So, what happened during March 2018?
In world news:
March 25th – Qantas launches direct non-stop Boeing 787 Dreamliner flights between Perth Airport and Heathrow Airport, making it the first commercially non-stop service between Australia and the United Kingdom (17 hours on a plane – strewth!).
Boeing 787 Dreamliner. Source: Deredactie
March 14th – Prof Stephen Hawking, English theoretical physicist and cosmologist, sadly passed away at age 76. Diagnosed with in a very rare early-onset, slow-progressing form of Amyotrophic lateral sclerosis (ALS; also known as motor neurone disease or MND) in 1963 at age 21, he was gradually left him wheel chair bound. An amazing mind and a sad loss.
Prof Stephen Hawking. Source: BBC
A funeral for Prof Hawking was held in Cambridge. The bell at Great St. Mary’s tolled 76 times at the start of the service. His remains will be cremated and his ashes will be interred at London’s Westminster Abbey near the remains of Isaac Newton.
King’s Parade in Cambridge was absolutely packed with mourners. Source: News.rthk
March 19th – In other sad news, ‘Sudan’, the world’s last male northern white rhinoceros died in Kenya, making the subspecies ‘functionally extinct’. Poachers had reduced the population from 2000 in the 1960s to just 15 1980s, and efforts to keep the species alive .
Sudan, the last surviving male northern white rhino. Source: PBS
March 24 – In over 800 cities internationally, people participated in student-led demonstrations against gun violence and mass shootings, calling for stronger gun control in the ‘March for our lives‘.
And finally, on the 17th March, a driver in Milton Keynes (UK) got into big trouble with the law when he was pulled over and presented a police officer with an obvious fake drivers license (Source: Sky News):
Fake news Mr Trump? Clearly a fake. Everyone knows Homer lives at 742 Evergreen Terrace!
In the world of Parkinson’s research, a great deal of new research and news was reported:
At the end of each year, it is a useful practise to review the triumphs (and failures) of the past 12 months. It is an exercise of putting everything into perspective.
2017 has been an incredible year for Parkinson’s research.
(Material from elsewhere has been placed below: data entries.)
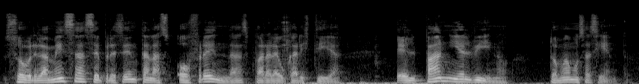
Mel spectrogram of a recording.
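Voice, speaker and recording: A man's voice: low voice, animated, moderate pace, darkish tone. A man acting as lay reader and guide at Mass, reading scripted prayers and liturgical announcements.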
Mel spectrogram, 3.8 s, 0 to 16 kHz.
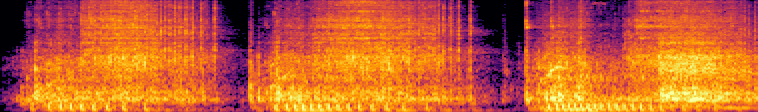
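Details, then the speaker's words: Weed Eater FL1500 Featherlite leaf blower, non-running for years: three rough recoil pulls with scraping, rattly turnover and no firing; sounds dry inside as it cranks. "Oh. Ooh, she sounds dry. Something's dry in there."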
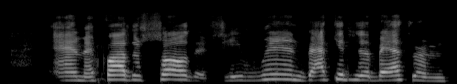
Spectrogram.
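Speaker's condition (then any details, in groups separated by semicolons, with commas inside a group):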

And while I appreciate that statements like that will not bring much comfort to those living with the condition, it is still important to consider and appreciate what has been achieved over the last 12 months.
In this post, we will try to provide a summary of the Parkinson’s-related research that has taken place in 2017 (Be warned: this is a VERY long post!)
The number of research reports and clinical trial studies per year since 1817
As everyone in the Parkinson’s community is aware, in 2017 we were observing the 200th anniversary of the first description of the condition by James Parkinson (1817). But what a lot of people fail to appreciate is how little research was actually done on the condition during the first 180 years of that period.
The graphs above highlight the number of Parkinson’s-related research reports published (top graph) and the number of clinical study reports published (bottom graph) during each of the last 200 years (according to the online research search engine Pubmed – as determined by searching for the term “Parkinson’s“).
PLEASE NOTE, however, that of the approximately 97,000 “Parkinson’s“-related research reports published during the last 200 years, just under 74,000 of them have been published in the last 20 years.
That means that 3/4 of all the published research on Parkinson’s has been conducted in just the last 2 decades.
And a huge chunk of that (almost 10% – 7321 publications) has been done in 2017 only.
So what happened in 2017? Continue reading